Related activity: Inequality - Activity
Related mind map: Inequality - Mind Map Submitted by aashwin on Mon, 15/11/2004 - 13:00

## Inequality - Lesson Plan

## Inequality - Lesson Plan: 2 x 1 hour lessons

A series of 'off the shelf' lesson plans and resources for use in the classroom. These lessons deal with Inequality and are relevant to the following specifications:## Aim:

The Activity aims to get students looking at the nature of inequality in its broadest sense. The Activity focuses primarily on inequality in the UK but the basic principles covered can be used as a precursor to the development of an understanding of the causes of inequality between the developed and undeveloped world as well as the causes of inequality within the less developed world.The Activity encourages students to think of issues that lead to inequality in income and wealth. Factors such as qualifications, skills, discrimination, resource endowment, access, education, health care, ability, access to work, government support and so on should be expected as the main points. The provision of the Mind Map might offer a memory jog for some students.

The Activity seeks to develop students' depth of knowledge by providing a range of tasks that get progressively more challenging in terms of the higher order skills that are being demanded of the student. The Activity culminates with an essay-type question based on an understanding of some important principles in measuring inequality highlighted by two reports from the Institute of Fiscal Studies (IFS).

The lesson can be organised either by getting students to work through the Activity individually, producing written responses to the tasks, or by setting students on some of the research tasks and then bring them together to discuss the issues raised by the questions. The final task can be used as the written piece for summative assessment.

The Activity can be used in conjunction with the Activity on Poverty, Inequality and Income Distribution.

## Learning Objectives:

At the end of the lessons, students should understand the following:The meaning of the term 'inequality'The principle causes of inequality of wealth and incomeThe difference between vertical and horizontal inequalityThe implications of equity in discussions of inequalityThe key methods used to measure inequalityTrends in inequality in the UK over the last 25 yearsFactors involved in assessing analysis of standards of living and inequality## Resources:

## Lesson Structure:

## Lesson 1

- Begin the lesson by asking students to explain their views on whether it is right that footballers should earn more in a week than a nurse will earn in three years.
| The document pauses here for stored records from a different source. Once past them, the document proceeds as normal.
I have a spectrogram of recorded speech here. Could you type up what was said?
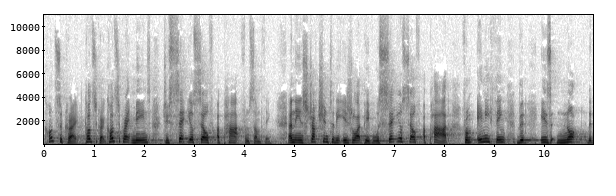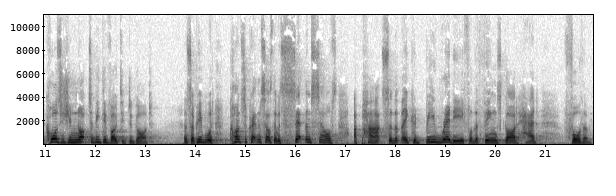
Consecrate. Consecrate. Consecrate means to set yourself apart from something. And the instruction to the Israelite people was set yourself apart from anything that is not that causes you not to be devoted to God. And so people would consecrate themselves, they would set themselves apart so that they could be ready for the things God had for them.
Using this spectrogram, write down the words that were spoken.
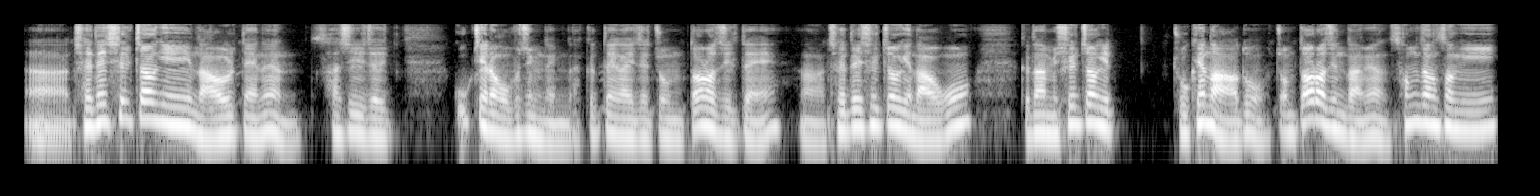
어, 최대 실적이 나올 때는 사실 이제 꼭지라고 보시면 됩니다. 그때가 이제 좀 떨어질 때 어, 최대 실적이 나오고 그 다음에 실적이 좋게 나와도 좀 떨어진다면 성장성이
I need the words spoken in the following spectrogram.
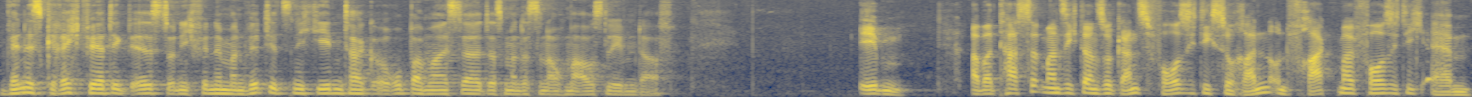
wenn es gerechtfertigt ist. Und ich finde, man wird jetzt nicht jeden Tag Europameister, dass man das dann auch mal ausleben darf. Eben. Aber tastet man sich dann so ganz vorsichtig so ran und fragt mal vorsichtig, ähm,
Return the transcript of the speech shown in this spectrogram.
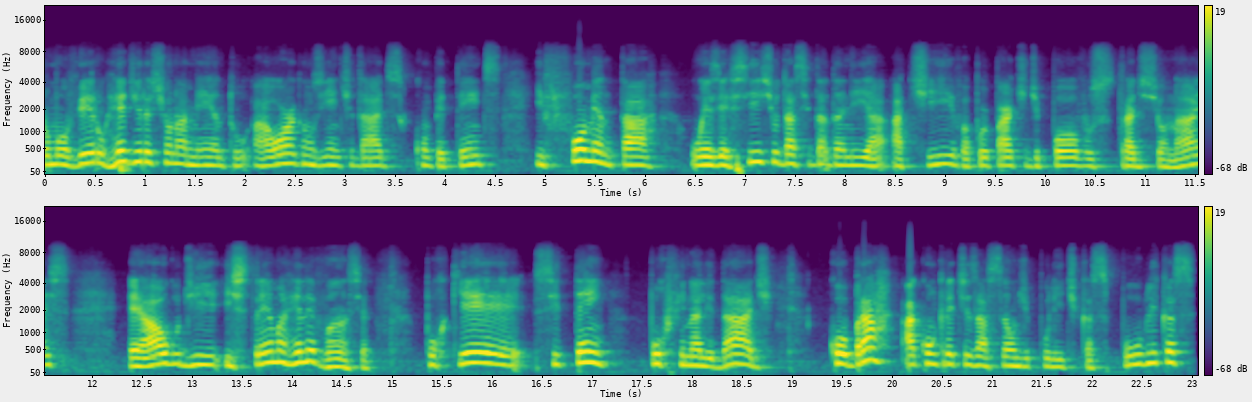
promover o redirecionamento a órgãos e entidades competentes e fomentar o exercício da cidadania ativa por parte de povos tradicionais é algo de extrema relevância, porque se tem por finalidade cobrar a concretização de políticas públicas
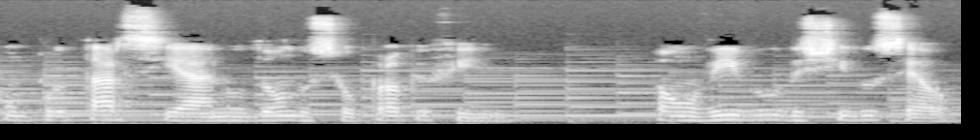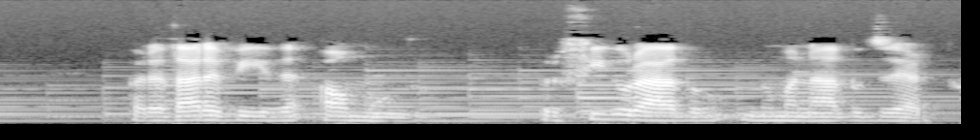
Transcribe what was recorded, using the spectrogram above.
comportar-se-á no dom do seu próprio Filho, pão vivo descido do céu, para dar a vida ao mundo, prefigurado no maná do deserto.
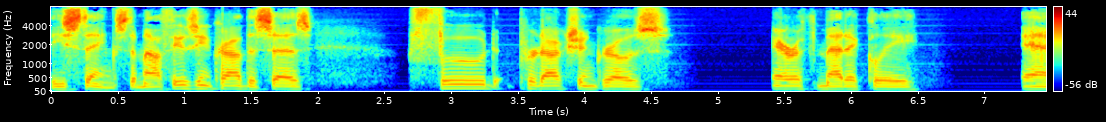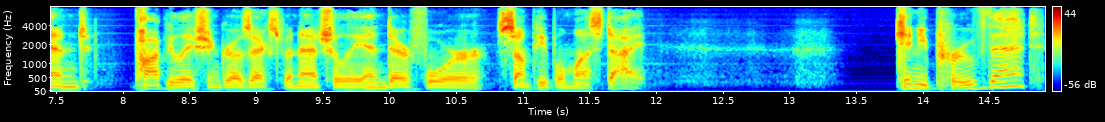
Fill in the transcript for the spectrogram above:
these things. The Malthusian crowd that says food production grows arithmetically and population grows exponentially, and therefore some people must die. Can you prove that?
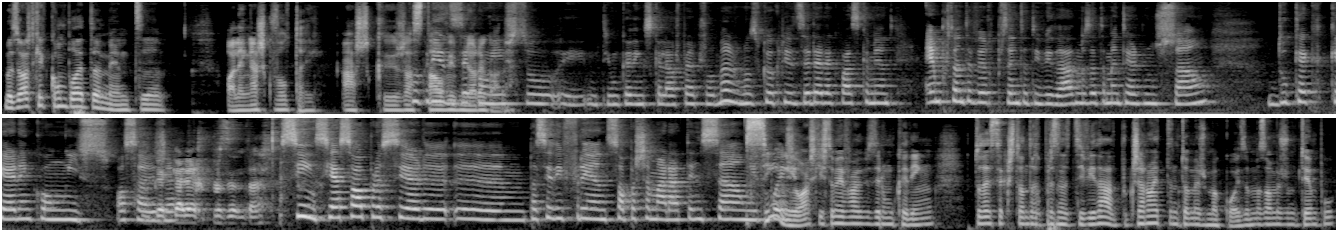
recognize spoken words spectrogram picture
Mas eu acho que é completamente. Olhem, acho que voltei. Acho que já se está a ouvir melhor com agora. isto, e meti um bocadinho se calhar os pés pelas mãos, mas o que eu queria dizer era que basicamente é importante haver representatividade, mas é também ter noção do que é que querem com isso. Ou seja, o que é que querem representar? Sim, se é só para ser, uh, para ser diferente, só para chamar a atenção e Sim, depois... eu acho que isto também vai dizer um bocadinho toda essa questão de representatividade, porque já não é tanto a mesma coisa, mas ao mesmo tempo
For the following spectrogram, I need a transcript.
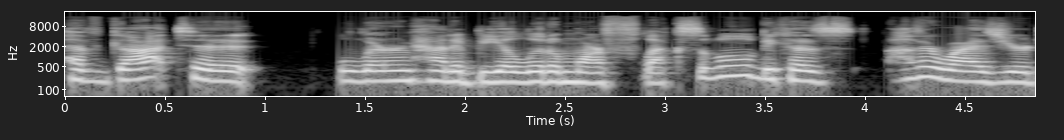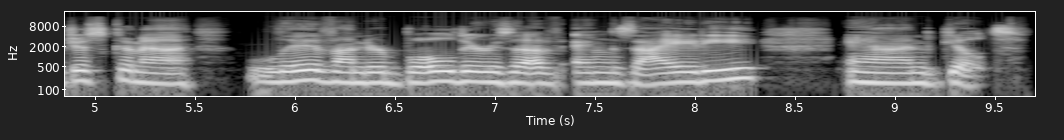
have got to learn how to be a little more flexible because otherwise you're just going to live under boulders of anxiety and guilt.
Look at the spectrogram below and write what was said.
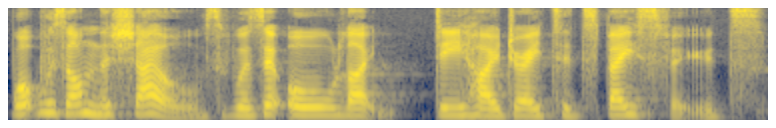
What was on the shelves? Was it all like dehydrated space foods?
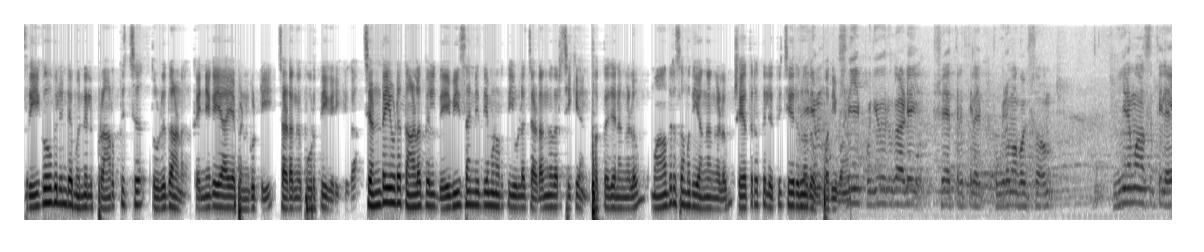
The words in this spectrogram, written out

The aim is to introduce an element of controversy in a discussion of what we mean by inequality and what factors might affect our view of how we might see inequality.
- Ask students to write down a variety of scenarios that they think characterise inequality - what are the stereotypes of inequality? Discuss the responses.
- Identify some of the key issues by going through the PowerPoint Presentation - this raises a number of important economic principles that can be applied to discussions of inequality. Discuss these issues with students as the Presentation proceeds.
- Introduce the Activity and explain the method of approach.

From this point on, the course of the lesson and the subsequent lesson will depend on whether written responses are required or whether the discussion approach is followed.(10 minutes)(15 minutes)(20 minutes)In either case, the remaining lesson time and the subsequent lesson should be used to support students in the skills required to tackle the tasks provided. In particular, Tasks 3 and 4 will require some input from the teacher in terms of directing pupils in the art of synthesising information from lengthy reports and research papers.

Related activity:

Inequality - Activity

Related mind map:

Inequality - Mind Map

Submitted by aashwin on Mon, 15/11/2004 - 13:00